Civil rights activists and human rights lawyers Monday demanded that Nigeria arrest Sudanese leader Omar al-Bashir and deliver him to the International Criminal Court to stand trial for crimes in Darfur.

President Goodluck Jonathan was urged "to support the demand by the international community for justice for the victims of genocide and war crimes," by the Socio-Economic Rights and Accountability Project.

Human rights lawyers are going to court to argue for an order to force the arrest, said Chino Obiagwu of Nigeria's Legal Defense and Assistance Project.

Human Rights Watch was contacting diplomats to add to the pressure. They are urging Nigeria's international partners "to signal that Nigeria should show leadership and not host ICC fugitive Bashir," said Elise Keppler of the New York-based organization's International Justice Program.

Nigeria is a member of the International Criminal Court and "has international legal obligations to ensure that this country does not become a safe haven for alleged perpetrators of crimes under international law like al-Bashir," said Adetokunbo Mumuni, executive director of the rights and accountability project.

A failure to arrest al-Bashir could have "huge legal ramifications" and lead to sanctions by the U.N. Security Council, he warned, though Chad and Djibouti have welcomed al-Bashir in the past year without suffering any consequences.

Human Rights Watch said Nigeria's stand is "a stark contrast" to that taken by most African countries.

South Africa, Malawi, Uganda, Kenya, Zambia, and Central Africa Republic "have specifically made clear Bashir will be arrested on their territory, seen to it that other Sudanese officials visit instead of Bashir, relocated conferences or otherwise avoided his visits," said Obiagwu, who also heads the Nigerian Coalition on the International Criminal Court.

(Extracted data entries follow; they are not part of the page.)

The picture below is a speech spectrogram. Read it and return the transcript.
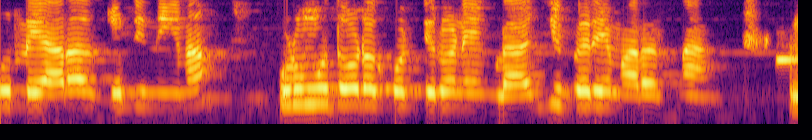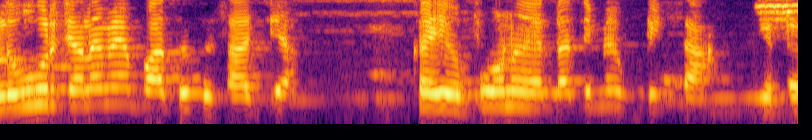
ஊர்ல யாராவது சொல்லியிருந்தீங்கன்னா குடும்பத்தோட கொட்டிடுவோன்னு எங்களை. அஞ்சு பேரையும் மிரட்டினாங்க இந்த ஊர் ஜனமே பார்த்தது சாட்சியா. கை போனு எல்லாத்தையுமே பிடிக்கிட்டாங்க கிட்ட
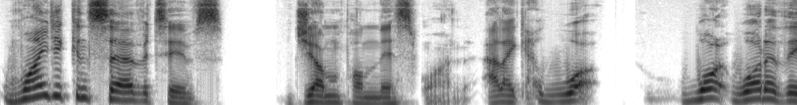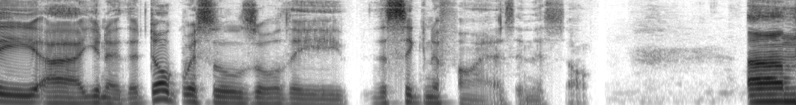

The International Criminal Court in The Hague indicted the Sudanese leader in 2009 and 2010 for crimes including extermination, forcible transfer of population, torture and rape. He was the first sitting African head of state to be indicted by the court.

Al-Bashir arrived in Nigeria on Sunday to a red carpet welcome with full military honors. He is here to attend a health summit of the African Union, which has told its 53 members not to cooperate with the ICC. Some Africans argue that the European-based court is racist in its targeting of Africans.

Nigeria may cite that as an excuse for allowing al-Bashir's visit. No Nigerian officials could immediately be reached for comment. The president and all senior Cabinet ministers arrived home Sunday from a weeklong trip to China.


Faul reported from Lagos, Nigeria